What is academic freedom and how does it relate to free speech?

The principles of academic freedom protect freedom of inquiry and research, freedom of teaching, and freedom of expression and publication. These freedoms enable the University to advance knowledge and to transmit it effectively to its students and to the public. The University also seeks to foster in its students a mature independence of mind, and this purpose cannot be achieved unless students and faculty are free within the classroom to express the widest range of viewpoints in accord with the standards of scholarly inquiry and professional ethics. Academic freedom protects the right of the faculty to deal with controversial topics in the classroom related to the curriculum or their research, notwithstanding the fact it may be offensive to some of those present in the classroom.
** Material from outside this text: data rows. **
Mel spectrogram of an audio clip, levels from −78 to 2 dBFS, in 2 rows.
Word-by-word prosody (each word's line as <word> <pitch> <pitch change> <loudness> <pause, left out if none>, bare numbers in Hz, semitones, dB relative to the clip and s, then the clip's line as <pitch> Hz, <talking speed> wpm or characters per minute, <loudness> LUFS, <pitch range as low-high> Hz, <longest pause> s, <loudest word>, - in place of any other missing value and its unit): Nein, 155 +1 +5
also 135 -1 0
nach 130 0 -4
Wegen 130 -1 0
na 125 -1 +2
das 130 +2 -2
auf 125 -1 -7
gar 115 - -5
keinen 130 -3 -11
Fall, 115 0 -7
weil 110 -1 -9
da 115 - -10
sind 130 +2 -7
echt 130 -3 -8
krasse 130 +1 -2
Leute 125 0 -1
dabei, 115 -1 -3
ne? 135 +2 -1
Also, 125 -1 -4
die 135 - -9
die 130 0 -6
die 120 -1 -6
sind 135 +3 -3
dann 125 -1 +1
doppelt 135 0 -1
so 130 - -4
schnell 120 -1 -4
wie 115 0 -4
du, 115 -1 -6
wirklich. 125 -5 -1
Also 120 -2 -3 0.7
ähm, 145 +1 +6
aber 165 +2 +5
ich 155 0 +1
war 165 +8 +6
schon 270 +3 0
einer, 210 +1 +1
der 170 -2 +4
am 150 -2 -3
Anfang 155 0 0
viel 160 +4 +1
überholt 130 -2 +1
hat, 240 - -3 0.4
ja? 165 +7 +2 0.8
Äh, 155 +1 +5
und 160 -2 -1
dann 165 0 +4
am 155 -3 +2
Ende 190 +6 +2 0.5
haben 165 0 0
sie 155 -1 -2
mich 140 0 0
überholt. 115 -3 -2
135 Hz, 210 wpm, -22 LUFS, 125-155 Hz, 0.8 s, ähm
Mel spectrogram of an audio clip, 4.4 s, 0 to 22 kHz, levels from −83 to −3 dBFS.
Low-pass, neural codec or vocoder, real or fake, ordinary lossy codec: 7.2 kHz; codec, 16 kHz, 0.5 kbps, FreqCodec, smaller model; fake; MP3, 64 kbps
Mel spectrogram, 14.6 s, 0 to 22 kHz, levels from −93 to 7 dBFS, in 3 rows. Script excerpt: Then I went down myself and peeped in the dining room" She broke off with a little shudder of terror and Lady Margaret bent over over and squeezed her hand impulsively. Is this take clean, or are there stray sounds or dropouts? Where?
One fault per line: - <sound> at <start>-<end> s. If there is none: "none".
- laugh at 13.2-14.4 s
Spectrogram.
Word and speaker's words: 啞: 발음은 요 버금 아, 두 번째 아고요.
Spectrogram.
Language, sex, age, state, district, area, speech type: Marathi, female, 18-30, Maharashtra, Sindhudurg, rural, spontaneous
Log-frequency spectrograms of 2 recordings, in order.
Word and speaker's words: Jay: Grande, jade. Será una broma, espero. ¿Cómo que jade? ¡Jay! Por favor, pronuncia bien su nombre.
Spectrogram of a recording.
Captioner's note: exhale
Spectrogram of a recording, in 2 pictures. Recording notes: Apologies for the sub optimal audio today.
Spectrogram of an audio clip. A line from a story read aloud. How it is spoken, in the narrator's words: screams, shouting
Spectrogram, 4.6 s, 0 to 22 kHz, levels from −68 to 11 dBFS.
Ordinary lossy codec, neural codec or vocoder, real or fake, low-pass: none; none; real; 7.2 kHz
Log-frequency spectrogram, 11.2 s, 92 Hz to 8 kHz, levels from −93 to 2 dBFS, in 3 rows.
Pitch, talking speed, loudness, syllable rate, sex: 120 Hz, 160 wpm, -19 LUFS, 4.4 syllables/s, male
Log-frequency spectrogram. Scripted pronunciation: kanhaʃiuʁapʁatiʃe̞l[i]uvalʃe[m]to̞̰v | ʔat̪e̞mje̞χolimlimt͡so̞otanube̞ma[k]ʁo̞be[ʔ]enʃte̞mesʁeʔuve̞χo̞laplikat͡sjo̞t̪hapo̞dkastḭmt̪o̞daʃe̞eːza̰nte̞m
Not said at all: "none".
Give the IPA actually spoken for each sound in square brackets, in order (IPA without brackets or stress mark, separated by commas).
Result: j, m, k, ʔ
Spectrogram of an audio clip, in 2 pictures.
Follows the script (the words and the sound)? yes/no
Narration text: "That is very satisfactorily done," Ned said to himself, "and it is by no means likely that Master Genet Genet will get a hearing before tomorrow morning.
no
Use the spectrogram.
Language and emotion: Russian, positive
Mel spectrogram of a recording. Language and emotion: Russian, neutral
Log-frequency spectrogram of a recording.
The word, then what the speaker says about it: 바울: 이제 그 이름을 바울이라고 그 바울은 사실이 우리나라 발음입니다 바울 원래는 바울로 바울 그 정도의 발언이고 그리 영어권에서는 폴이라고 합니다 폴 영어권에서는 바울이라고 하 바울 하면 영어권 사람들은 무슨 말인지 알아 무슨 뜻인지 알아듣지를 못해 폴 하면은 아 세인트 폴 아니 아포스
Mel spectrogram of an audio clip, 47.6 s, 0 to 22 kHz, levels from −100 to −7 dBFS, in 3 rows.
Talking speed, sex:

It also protects the rights of students to speak freely on controversial topics in the classroom setting or in their academic work even if their views are considered offensive. Academic freedom does not protect speech inside or outside of the classroom that is unrelated to the curriculum, including teaching and research, and that otherwise may be restricted by the University as an employer.

Is bullying or harassment protected as free speech?

The University may restrict or discipline conduct considered to be harassment, even if it includes speech that otherwise might be protected. The University defines harassment as conduct that is so severe and/or pervasive, and objectively offensive, and that so substantially impairs a person's access to University programs or activities, that the person is effectively denied equal access to the University's resources and opportunities. Harassment includes, but is not limited to, conduct that is motivated on the basis of a person's race, color, national or ethnic origin, citizenship, sex, religion, age, sexual orientation, gender identity, pregnancy, marital status, ancestry, service in the uniformed services, physical or mental disability, medical condition, or perceived membership in any of these classifications. Offensive or hateful speech that does not meet the definition of harassment, however, is protected under the Constitution.

Is speech on the internet and social media entitled to the same level of protection as speech in print and other media?

Yes. In the case Reno v. ACLU, the Supreme Court rejected the government's argument that speech on the internet could be more carefully regulated as it is with radio and television broadcasting, and concluded that the internet, as with print media, should be given the full protection of the First Amendment. Reno v. ACLU, 521 U.S. 844 (1997). While the University can control the content on its official and sponsored websites, it cannot regulate the content of social media posting on unaffiliated sites, including personal or group Facebook pages, any more than it can regulate direct speech. Note that the University’s ability to regulate expressive activity in the workplace, or that relates to the workplace, is broader, except when the speech relates to a matter of public concern.

Do employees have the same free speech rights in the workplace as they do as citizens?

University employees (including faculty and staff, as well as student employees in the context of their employment) do not give up their rights to freedom of expression and assembly as citizens by virtue of being public employees; however, the University does have the right to restrict speech within or that affects the workplace. Generally, there is a two-part test for determining whether an employee’s speech is protected. First, it must relate to a matter of public concern, including political and social issues. This may include matters relating to the University, but not “private” University matters (such as in personnel disputes) that are not matters of public concern. Second, the University may restrict speech to the extent that it has the potential to disrupt the operation of the University. This is essentially a “balancing test” to determine whether the employee’s interest in free speech outweighs the University’s interest in restricting speech for business reasons and will usually be evaluated on a case-by-case basis. An example might be a restriction on using language that is offensive to co-workers in the workplace, given the impact on the morale and functionality of the workplace environment.